Citation: Brent, G F, Dare-Bryan, PJ, Hawke, SM and Rothery, MD, 2013. Ultra-high-intensity blasting – a new paradigm in mining, in Proceedings World Gold 2013, pp 395-400 (The Australasian Institute of Mining and Metallurgy: Melbourne).
Abstract: Mine-to-mill studies have previously demonstrated downstream productivity benefits from relatively modest increases in blast energy, or powder factor. These increases have up to now been limited by safety and environmental constraints since excessive blast energy can result in flyrock, unacceptable vibration, airblast and wall damage.
Here, a new blasting method that overcomes these constraints is presented. For the first time it is possible to employ powder factors that are up to five times higher than conventional blasting. Independent modeling has shown that such powder factors can potentially increase mill throughput by 20 to 40 per cent. The economic implications are substantial, both in terms of increasing production in existing operations and in consideration of capital and plant requirements for greenfield sites. In addition, mill electricity and grinding media consumption and their associated costs and energy and emissions penalties can be reduced.
This method represents a step-change in blasting practices. It involves a novel design modeling dual blast layers within a single blast event; all initiated with state-of-the art electronic blasting systems. The energies in the lower layer can be as high as five times the standard energies, providing for intense fragmentation of the ore. Results from blast models have been confirmed in field trials of the method.

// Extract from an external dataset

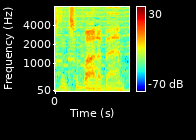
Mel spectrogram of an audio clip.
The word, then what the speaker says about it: Abbottabad: Is it Abbottabad? Abbottabad. I'm saying that totally wrong, I'm sure. No, it's Abbottabad.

Open cut gold mining, in particular, stands to benefit from this method. As gold grades decline, milling costs and throughput increasingly become constraints on production that can be alleviated with this new method. Additionally, it opens possibilities for improved recovery. Blast modeling studies show that dilution of gold ore within the blast can be managed with the new method. Furthermore, it has been shown that vibration from the new method is actually lower than from conventional blasting, allowing the use of the technique in proximity to mine highwalls and other key infrastructure such as underground orepasses.
It is concluded that this new method could substantially increase gold mine production and profitability while reducing overall energy consumption and associated emissions.
1 Link to Abstract